Wirral is moving early in the New Year into the next phase of developing its Local Plan.
The council has put forward a timetable, which aims to see the authority approve the publication of its draft Local Plan in February 2021 to be followed by six weeks of public consultation.
This is a crucial stage in the plan’s development. It will be the full draft Local Plan which the council will submit to the Secretary of State for examination, and is the version that the council will consider “sound” in terms of the Plan’s legal requirements.
If approved by the council then the policies and proposals in the Local Plan (submission draft) will start to gain greater weight in accordance with the National Planning Policy Framework (paragraph 48) during the future decision-taking processes.
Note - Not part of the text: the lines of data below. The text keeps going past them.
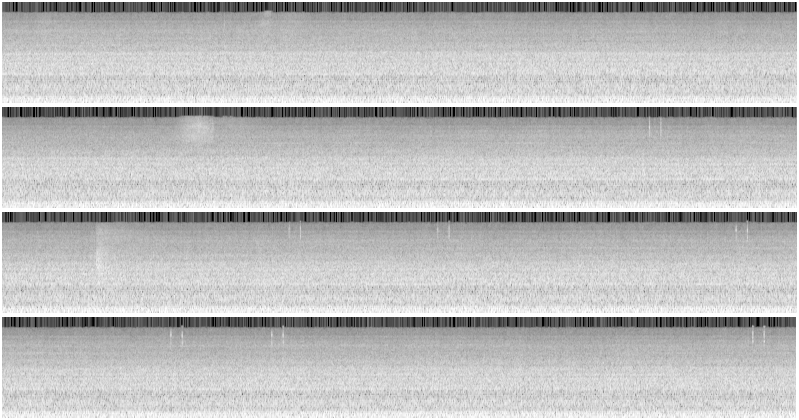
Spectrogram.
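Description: Large truck crane's diesel engine running steadily at a constant speed, a low even drone.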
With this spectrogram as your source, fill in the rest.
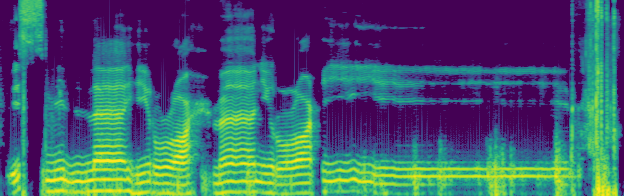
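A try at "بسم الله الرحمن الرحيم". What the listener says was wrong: রটা আরেকটু প্রেসার দিয়ে ধরবেন, শক্ত করে ধরবেন, হ্যাঁ। বিসমিল্লাহির রহমানির রহিম। নির আর নূর।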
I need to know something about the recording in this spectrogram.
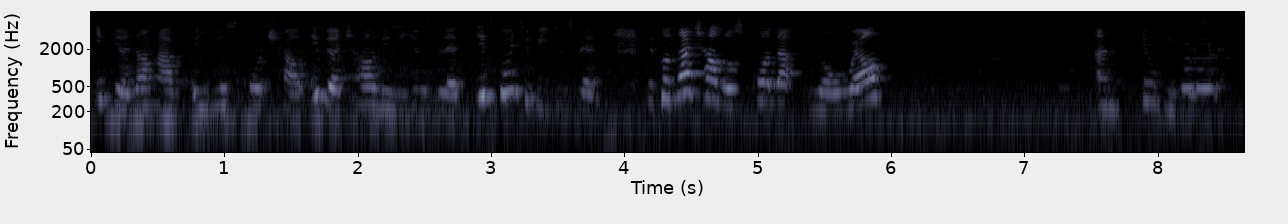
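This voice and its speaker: A woman's voice: fairly high pitch, sing-song, brisk, slight background noise, rough recording. A woman making an emotional, near-tearful appeal to parents, pleading and preachy, repeating words for emphasis. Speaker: vlogger.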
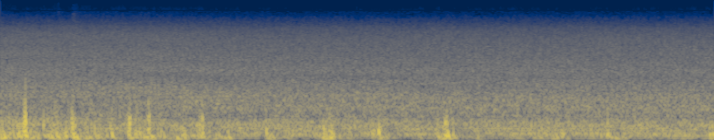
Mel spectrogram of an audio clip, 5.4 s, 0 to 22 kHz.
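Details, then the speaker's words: Wizard 20-inch two-speed, four-blade box fan with rebalanced blades and a half-inch shaft motor, on high drawing about 3 amps: steady rushing airflow with a soft low hum and no knocking or rattling. Normal running. "For this being a fourblader, it's really not that loud. Quite the air mover, though."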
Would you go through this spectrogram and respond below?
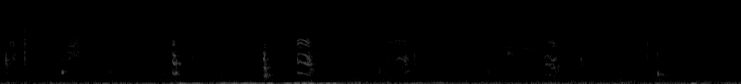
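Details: Newborn cocker spaniel puppies on their first day, from a litter of six, suckling: thin high squeaks and brief whimpers come in scattered bursts over soft wet smacking clicks and a low indoor hum.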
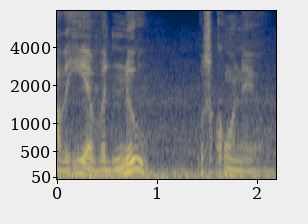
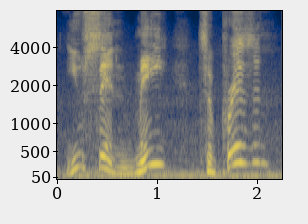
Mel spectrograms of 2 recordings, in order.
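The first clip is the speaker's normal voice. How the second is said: much higher, slower outraged question; incredulous accusation; 14 semitones higher, 5 dB louder, slower than usual. Retold or imitated. Husband to wife, slow, high outraged question. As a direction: hurl it back in disbelief.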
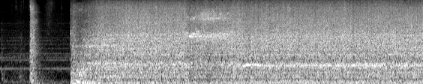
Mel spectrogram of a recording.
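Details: Air handling unit fan starting with a rush of air and a thin, steady high-pitched whistle at the supply vents; the intake grille was clogged, the filter was dirty, the belts were slack and the motor and fan pulleys misaligned, but the whistle persisted after fixes.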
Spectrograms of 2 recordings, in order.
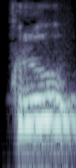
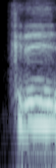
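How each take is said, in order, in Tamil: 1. இந்த அசை 'u' உயிரொலியுடன் சொல்லப்படுகிறது. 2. இந்த அசை 'i' உயிரொலியுடன் சொல்லப்படுகிறது. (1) "அப்படி உச்சரிக்க கூடாது" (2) "அப்படின்னு உச்சரிக்கணும்"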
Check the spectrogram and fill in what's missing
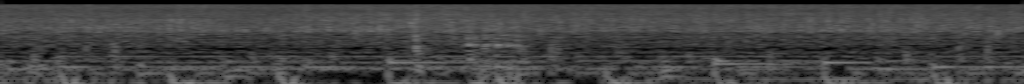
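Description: Red and green peppers with red onion going into a lightly oiled frying pan, a steady hissing sizzle with faint clattering and low rumbling underneath, no speech.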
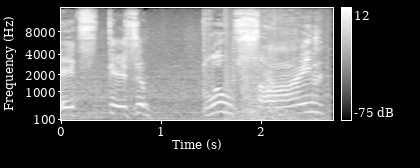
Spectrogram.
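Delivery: put-on high, slow drunken directions. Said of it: "you're drunk".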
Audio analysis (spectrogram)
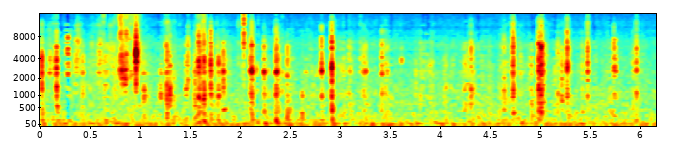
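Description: Long nails tap and scratch on a hand-sized clear plastic package full of colored pencils held in the hands. A quiet, rapid series of crisp, bright clicks and dry, crinkly scratches is heard, each one dying away almost instantly with almost no low end.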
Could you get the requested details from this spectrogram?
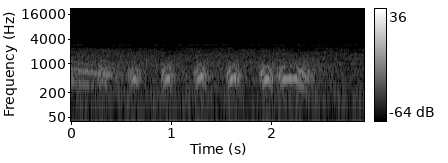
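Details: Owl at night, 2:30 am, south central Texas, giving about seven clipped hoots in quick succession, the last one stretched and falling slightly in pitch, over steady low hiss.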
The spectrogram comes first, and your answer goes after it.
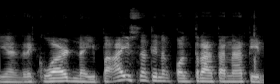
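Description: On a very clean recording with a silent background, a man talks at a moderate pace in a somewhat breathy voice. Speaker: vlogger for overseas workers. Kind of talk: tutorial. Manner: halting, many fillers.

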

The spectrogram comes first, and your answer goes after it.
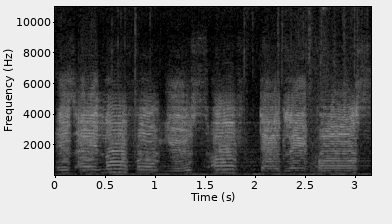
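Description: Loud background noise surrounds a man doing a put-on character voice at a fairly slow pace. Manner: distorted, mechanical.

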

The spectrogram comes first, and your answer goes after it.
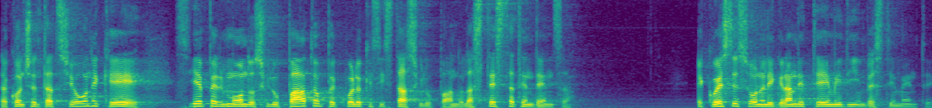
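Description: Against a quiet background, a man with a fairly high pitch and ordinary pitch variation talks at a fairly quick pace, with long, frequent pauses. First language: not Italian (speaking Italian). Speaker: real estate investment executive. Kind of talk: conference presentation. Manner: halting. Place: hall. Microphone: headset.

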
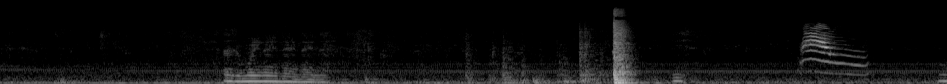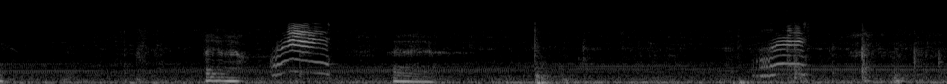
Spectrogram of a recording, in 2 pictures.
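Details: Munchkin cat gives a series of short, rising-and-falling meows, some low and chirping, others higher and whiny, at midnight on a snowy day after a stink bug got indoors.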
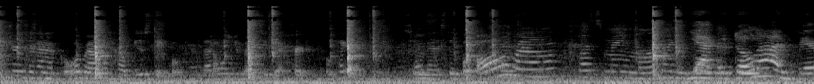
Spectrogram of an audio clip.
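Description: A desk stapler clacking through a folded paper plate, three sharp snaps in the first few seconds, closing a bead-filled maraca. Children's voices come in around the middle and near the end.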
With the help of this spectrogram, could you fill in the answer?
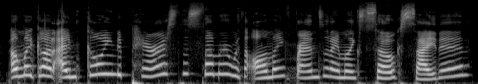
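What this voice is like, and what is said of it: High-pitched girly anime-like voice. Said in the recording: “Obviously we could talk up here if we wanted to ... High I can go ... That's like a voice from Ratatouille of like a little rodent ... Does that sound like a girl? ... it sounds like a trickster ... It sounds like a little anime character.”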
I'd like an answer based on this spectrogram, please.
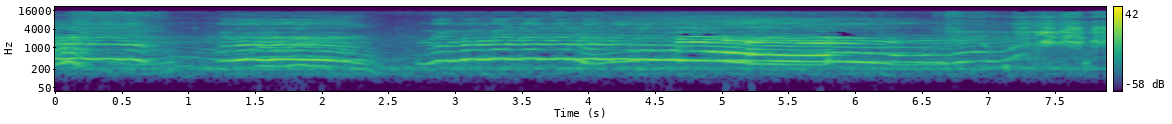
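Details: A 14-month-old male Weimaraner howls in long, wavering, drawn-out notes, with a brief rising yelp at the end.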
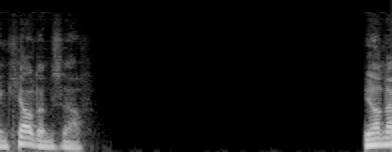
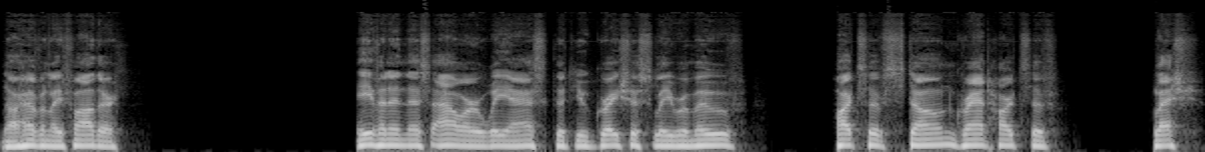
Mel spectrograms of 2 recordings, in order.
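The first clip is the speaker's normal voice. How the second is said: prayer. Acted. Pastor praying over the congregation, earnest and steady.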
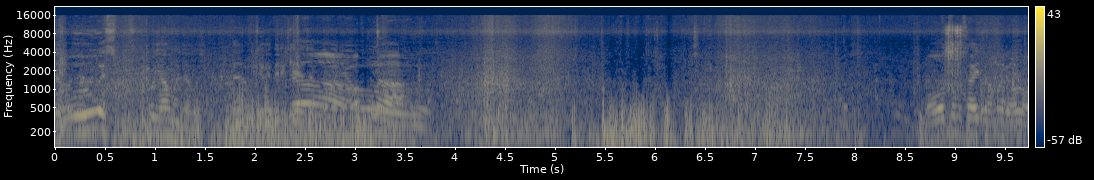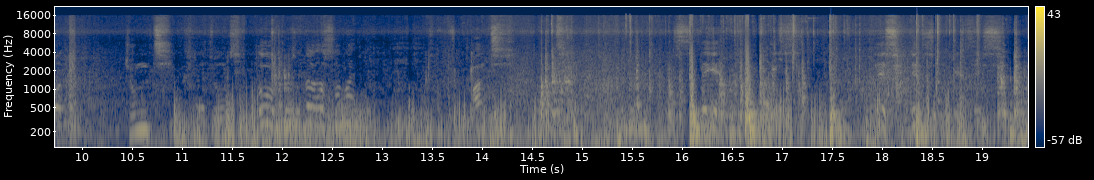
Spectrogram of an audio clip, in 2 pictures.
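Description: Waves wash against a boat's hull.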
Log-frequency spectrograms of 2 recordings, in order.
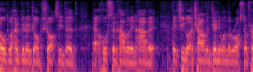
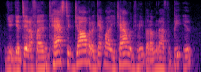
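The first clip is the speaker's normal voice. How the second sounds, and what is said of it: Failed Australian accent, sounds redneck. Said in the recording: “That was not an Australian accent at all. ... I focused so much on the female that I forgot what I was doing and just went redneck.”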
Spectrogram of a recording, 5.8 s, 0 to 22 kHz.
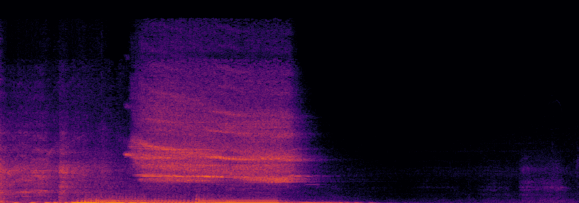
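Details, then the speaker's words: Mazda FD RX-7 first start after sitting about three months during an interior restoration; it catches with a loud piercing squeal for about two seconds, then stops. A seized air/AC pump caused the squeal and was unplugged to run. "that sounds like a belt squeal all right that sounded like possibly a bad belt or something that was sitting here so let me check on that for a second a few moments later so I found the problem and it was just the air conditioning pump"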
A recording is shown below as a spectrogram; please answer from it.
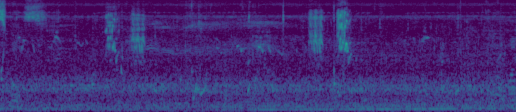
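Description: Short high-pitched animal chirps, mostly in quick pairs, the loudest pair about four seconds in, over a steady low hum.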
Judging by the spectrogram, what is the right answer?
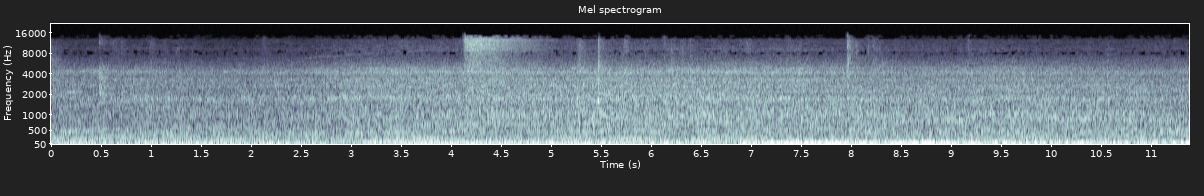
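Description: Scania N230UD bus engine running under way, with a short hiss of compressed air about four seconds in; the engine grows louder from about seven seconds in.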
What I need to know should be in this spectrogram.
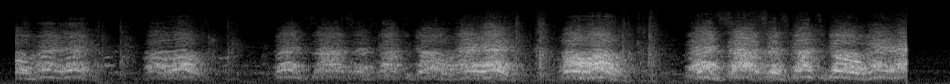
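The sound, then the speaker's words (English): Students chant in protest at a university where a candidate for university president is speaking: a loud crowd shouts rhythmic phrases in repeated bursts separated by short pauses. “Students did not technically interrupt the event, which was happening elsewhere, though they did attempt to chant loud enough to make it impossible for his event to go on.”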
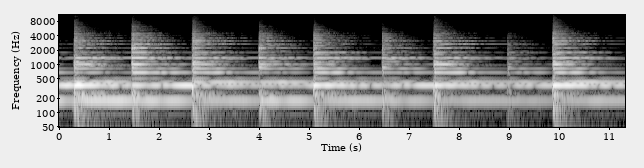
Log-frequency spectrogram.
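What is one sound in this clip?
A large bell swings and tolls loudly and steadily, each stroke ringing on.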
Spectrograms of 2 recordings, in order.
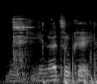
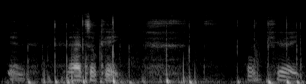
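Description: First: Said in the usual way. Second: Whisper. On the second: Real, not acted. Repeats the line as a whisper.

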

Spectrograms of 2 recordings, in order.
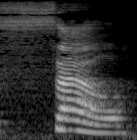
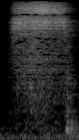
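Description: First: Said in the usual way. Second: "S-E-L" as three separate sounds, sss, eh, lll. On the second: Shown as a demonstration. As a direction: sound out "S-E-L" slowly, not letter names. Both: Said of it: "What's the middle?".

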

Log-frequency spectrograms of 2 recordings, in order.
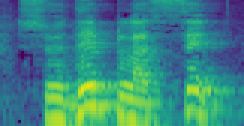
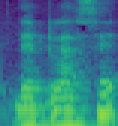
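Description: First: "déplacer" drawn out, every syllable separate; slow dictation model. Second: Said in the usual way. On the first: Shown as a demonstration. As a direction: sound out "déplacer" slowly and firmly for learners. Dictation model, then plain repeat. ("déplacer" مقطّعة بشوية بحال الإملاء)

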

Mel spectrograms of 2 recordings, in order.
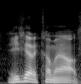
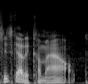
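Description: First: Emphatic repeat. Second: Said in the usual way. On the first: Shown as a demonstration.

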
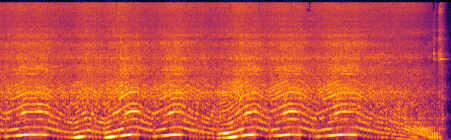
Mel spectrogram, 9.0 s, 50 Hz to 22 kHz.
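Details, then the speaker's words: Homelite 4620c 46cc chainsaw with 20-inch bar, after carburetor cleaning, new fuel lines and a carburetor adjustment; revs swing up and down with clean pickup and no bogging, running better and well enough to cut wood. "all right i messed around this thing for a little bit seems to be running a little better it's definitely not a steel but i think it'll cut some wood so you can hear it now"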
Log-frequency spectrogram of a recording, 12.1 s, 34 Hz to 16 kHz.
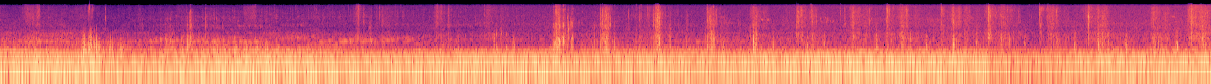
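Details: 2000 Chevy 4.8 V8 truck revved lightly with four coils deliberately unplugged, running on four of eight cylinders; rough, lumpy rumble with uneven ticking pulses over a low drone.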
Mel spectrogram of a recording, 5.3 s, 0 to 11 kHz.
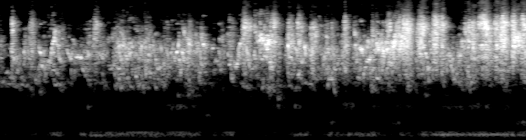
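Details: Budgerigars, colourful pet parakeets, recorded 14 January 2024, chattering in a dense, continuous mass of warbling chirps and short squeaks with no pauses, with a faint low hum running underneath.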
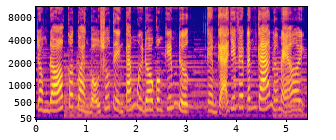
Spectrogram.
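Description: A woman voicing an earnest, sensitive young boy in an animated story, polite and pleading in manner. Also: high-pitched, moderate pace. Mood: anxious. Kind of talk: Vietnamese animated moral story dubbing. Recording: music behind the voice.

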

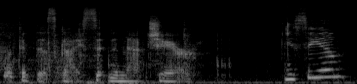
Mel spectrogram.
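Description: Slow-paced, expressive woman reading a picture book. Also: lowish voice. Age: middle-aged. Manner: expressive, acts out feelings with emphasis and whispers. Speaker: teacher reading to young children. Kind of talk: picture-book read-aloud with chatty asides to children. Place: small cluttered room at home, indoors.

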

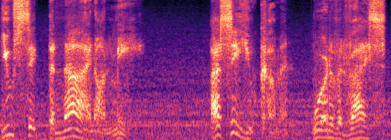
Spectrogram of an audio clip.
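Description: A man's voice: mid-range voice, wildly swooping pitch, unhurried, gravelly, background noise, exaggerated voice. An actor playing a sly, grizzled male gunslinger and smuggler in a video game, talking in a drawling, sardonic, teasing way. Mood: taunting. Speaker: game character. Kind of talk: video game cutscene dialogue. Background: game music.

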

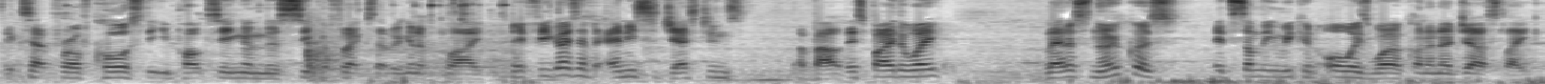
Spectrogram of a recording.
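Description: A man's voice: fairly high pitch, a little hiss or hum. A young man casually explaining boat restoration work step by step as he works in a boatyard and a wooden wheelhouse. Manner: relaxed, explains step by step while working. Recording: guitar music behind.

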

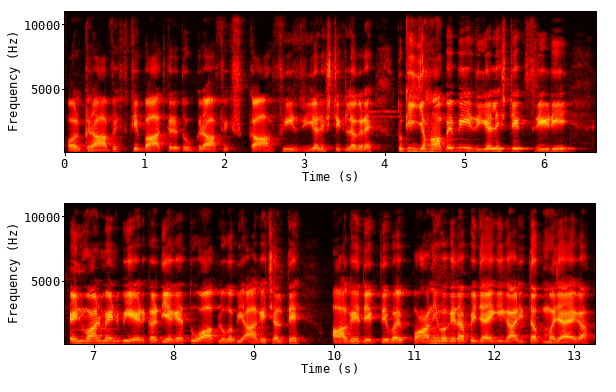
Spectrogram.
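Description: A man with a slightly hoarse throat giving casual, chatty commentary over a train simulator game, often calling viewers "brother". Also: on the high side, fairly even intonation, moderate pace. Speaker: gaming channel host.

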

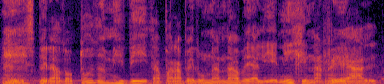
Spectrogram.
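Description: A man's voice: sits low, animated, normal speed, gravelly, heavily acted. A man voicing an eager adult motorcycle obsessed with alien spaceships, in a cartoon dub. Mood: wistful. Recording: studio voice with cartoon music.

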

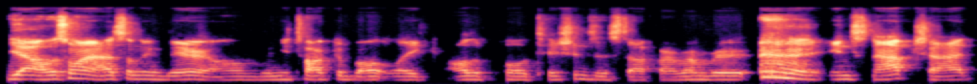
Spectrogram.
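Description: A man's voice: mid-range voice, fairly even intonation, brisk, fairly bright tone. A young man from Sri Lanka talking casually on a video call panel, chatty with lots of "like" and "right". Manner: chatty, many likes and rights.

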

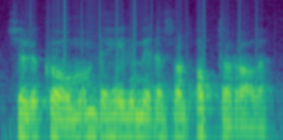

The intention is to see the Local Plan, which will now cover the period 2020 to 2037, fully adopted by mid-2022 following its formal examination by a Government-appointed planning inspector later next year.
Consultation on the initial Wirral Local Plan 2020-2035 Issues and Options Consultation document (under Regulation 18) took place early in 2020. This included a four-week extension to the normal six-week consultation period due to the unexpected impact of the Covid-19 restrictions imposed towards the end of March 2020, although all planned public drop-in sessions were completed before that time
More than 25, 000 comments were made by more than 1,700 individuals and organisations to the Issues and Options consultation document released at the start of 2020 during extensive and wide-ranging consultation, influencing the development of the Local Plan.
This consultation document showed how Wirral could meet the requirement for new homes and employment space – and the regeneration of key areas across the borough, as well as protecting the Borough’s Green Belt.
Cabinet member for the Local Plan, Cllr Anita Leech, said: “This timetable for developing Wirral’s Local Plan will ensure we can protect the Green Belt and bring regeneration to those areas which need it. We said a while back we might need more time but instead we are actually going to speed up the development of the plan. This is because changes in the planning regulations brought in this summer mean any delay could result in an obligation to build even more new homes per year and that would put Wirral’s Green Belt at risk. I will not accept that so we will press ahead.”
Under the council’s preferred option the proposals are for key regeneration locations in Birkenhead and Wallasey to play a crucial role in helping deliver the housing needed into the future, with many more brownfield and urban areas across the borough also being put forward to provide sites to meet the housing need, and opening up the chance for major regeneration of large parts of the eastern side of Wirral.
However, most brownfield land is privately owned and although the council is working with landowners and developers to ensure sites are made available and delivered it may not be possible to meet all the housing need using only brownfield sites so other potential options to deliver the housing have been required to be part of the consultation. Release of Green Belt is not the council’s preferred option and council officers continue to undertake further intensive work to seek to increase the supply of land in the urban areas.